With pictures excluded, copy word for word the lines in the data below from the line containing "Can you convert" through the line containing "Use the spectrogram".

PROVIDED DATA:
»»

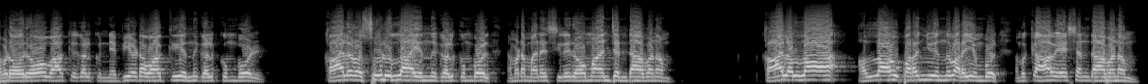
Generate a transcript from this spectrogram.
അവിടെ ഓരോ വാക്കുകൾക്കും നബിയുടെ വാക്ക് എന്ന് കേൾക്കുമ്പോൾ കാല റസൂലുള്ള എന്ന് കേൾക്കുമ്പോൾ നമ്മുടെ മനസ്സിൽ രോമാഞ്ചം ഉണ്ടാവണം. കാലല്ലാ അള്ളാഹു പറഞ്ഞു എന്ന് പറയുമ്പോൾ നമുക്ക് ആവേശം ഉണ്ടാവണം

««
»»

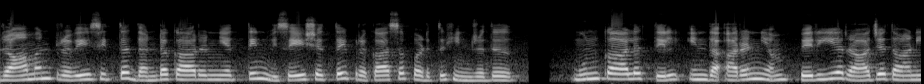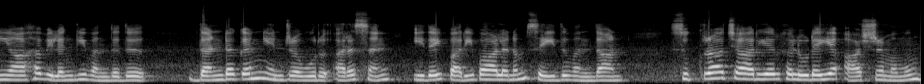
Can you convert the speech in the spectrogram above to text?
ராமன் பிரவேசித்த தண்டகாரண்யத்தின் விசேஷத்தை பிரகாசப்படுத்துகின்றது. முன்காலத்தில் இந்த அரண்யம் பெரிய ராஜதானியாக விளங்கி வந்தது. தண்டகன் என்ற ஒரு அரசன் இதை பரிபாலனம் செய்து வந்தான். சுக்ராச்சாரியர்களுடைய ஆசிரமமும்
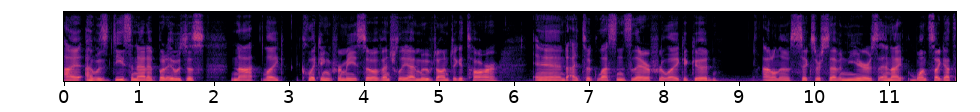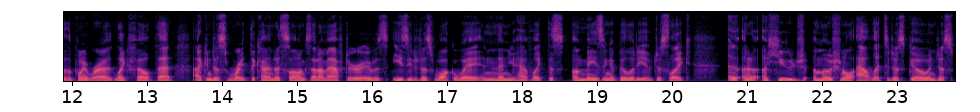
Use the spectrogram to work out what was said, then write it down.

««

RESPONSE TO THIS TASK:
Can you convert the speech in the spectrogram above to text?
ராமன் பிரவேசித்த தண்டகாரண்யத்தின் விசேஷத்தை பிரகாசப்படுத்துகின்றது. முன்காலத்தில் இந்த அரண்யம் பெரிய ராஜதானியாக விளங்கி வந்தது. தண்டகன் என்ற ஒரு அரசன் இதை பரிபாலனம் செய்து வந்தான். சுக்ராச்சாரியர்களுடைய ஆசிரமமும்
Use the spectrogram to work out what was said, then write it down.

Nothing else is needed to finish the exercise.